- Opening Delimiter -

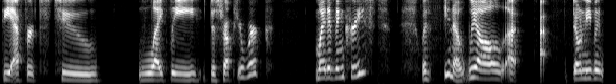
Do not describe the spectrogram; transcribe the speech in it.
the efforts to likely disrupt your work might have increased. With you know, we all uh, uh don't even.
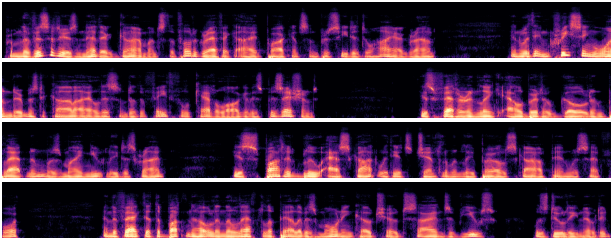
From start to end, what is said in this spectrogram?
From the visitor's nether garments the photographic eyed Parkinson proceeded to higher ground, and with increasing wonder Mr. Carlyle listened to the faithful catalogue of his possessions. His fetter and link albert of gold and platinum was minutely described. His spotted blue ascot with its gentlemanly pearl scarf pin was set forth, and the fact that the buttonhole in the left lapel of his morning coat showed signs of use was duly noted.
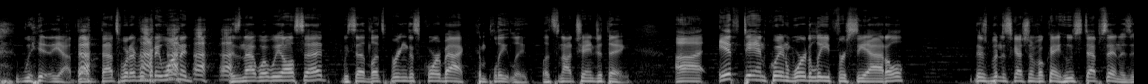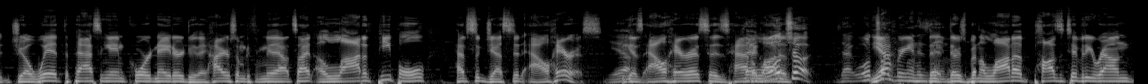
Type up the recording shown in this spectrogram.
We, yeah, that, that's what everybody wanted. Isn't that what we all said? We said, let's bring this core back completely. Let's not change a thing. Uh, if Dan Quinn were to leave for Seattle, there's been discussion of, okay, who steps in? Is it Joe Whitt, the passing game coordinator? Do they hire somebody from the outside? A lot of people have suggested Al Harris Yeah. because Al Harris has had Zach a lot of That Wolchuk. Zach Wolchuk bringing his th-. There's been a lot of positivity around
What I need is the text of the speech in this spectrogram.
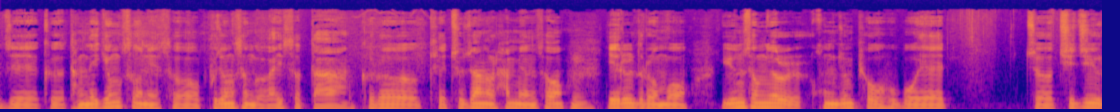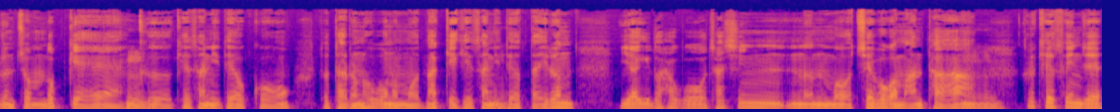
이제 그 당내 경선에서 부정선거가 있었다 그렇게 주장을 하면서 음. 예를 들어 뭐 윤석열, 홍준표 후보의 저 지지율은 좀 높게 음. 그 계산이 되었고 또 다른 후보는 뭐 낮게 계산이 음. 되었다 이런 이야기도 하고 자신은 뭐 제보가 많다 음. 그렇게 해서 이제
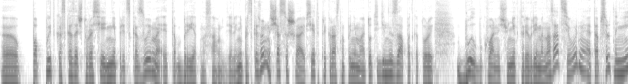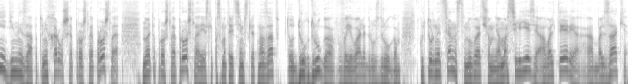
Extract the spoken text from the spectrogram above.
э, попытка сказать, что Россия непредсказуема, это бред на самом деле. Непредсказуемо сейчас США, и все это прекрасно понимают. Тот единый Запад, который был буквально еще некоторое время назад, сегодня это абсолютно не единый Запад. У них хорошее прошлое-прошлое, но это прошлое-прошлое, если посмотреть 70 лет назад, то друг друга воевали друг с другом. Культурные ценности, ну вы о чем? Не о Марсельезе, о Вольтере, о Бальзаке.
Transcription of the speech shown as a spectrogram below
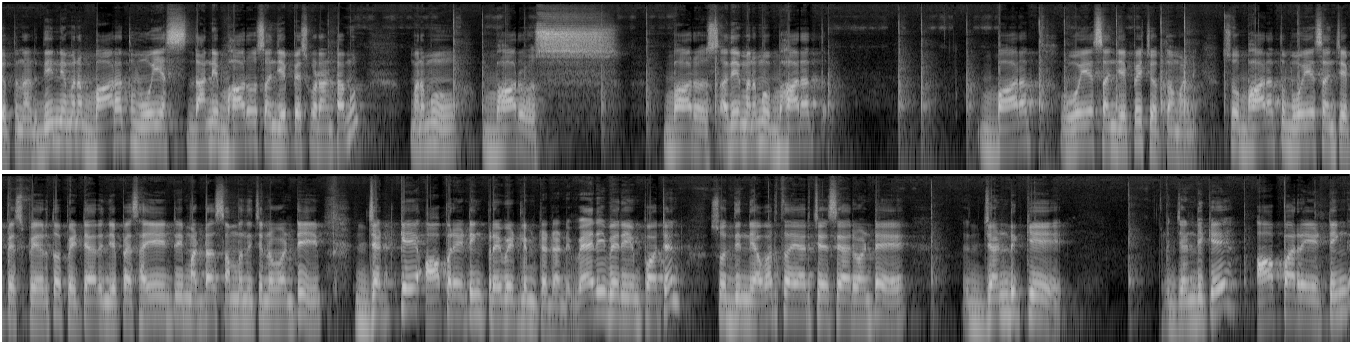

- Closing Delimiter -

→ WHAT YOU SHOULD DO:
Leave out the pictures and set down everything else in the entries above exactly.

→ RESULT OF THIS EXERCISE:
Do not describe the spectrogram; transcribe the speech in it.
the efforts to likely disrupt your work might have increased. With you know, we all uh, uh don't even.
From start to end, what is said in this spectrogram?
From the visitor's nether garments the photographic eyed Parkinson proceeded to higher ground, and with increasing wonder Mr. Carlyle listened to the faithful catalogue of his possessions. His fetter and link albert of gold and platinum was minutely described. His spotted blue ascot with its gentlemanly pearl scarf pin was set forth, and the fact that the buttonhole in the left lapel of his morning coat showed signs of use was duly noted.
Type up the recording shown in this spectrogram.
We, yeah, that, that's what everybody wanted. Isn't that what we all said? We said, let's bring this core back completely. Let's not change a thing. Uh, if Dan Quinn were to leave for Seattle, there's been discussion of, okay, who steps in? Is it Joe Whitt, the passing game coordinator? Do they hire somebody from the outside? A lot of people have suggested Al Harris Yeah. because Al Harris has had Zach a lot of That Wolchuk. Zach Wolchuk bringing his th-. There's been a lot of positivity around
What I need is the text of the speech in this spectrogram.
이제 그 당내 경선에서 부정선거가 있었다 그렇게 주장을 하면서 음. 예를 들어 뭐 윤석열, 홍준표 후보의 저 지지율은 좀 높게 음. 그 계산이 되었고 또 다른 후보는 뭐 낮게 계산이 음. 되었다 이런 이야기도 하고 자신은 뭐 제보가 많다 음. 그렇게 해서 이제
Extract the spoken text from the spectrogram above.
э, попытка сказать, что Россия непредсказуема, это бред на самом деле. Непредсказуемо сейчас США, и все это прекрасно понимают. Тот единый Запад, который был буквально еще некоторое время назад, сегодня это абсолютно не единый Запад. У них хорошее прошлое-прошлое, но это прошлое-прошлое, если посмотреть 70 лет назад, то друг друга воевали друг с другом. Культурные ценности, ну вы о чем? Не о Марсельезе, о Вольтере, о Бальзаке.
Transcription of the speech shown as a spectrogram below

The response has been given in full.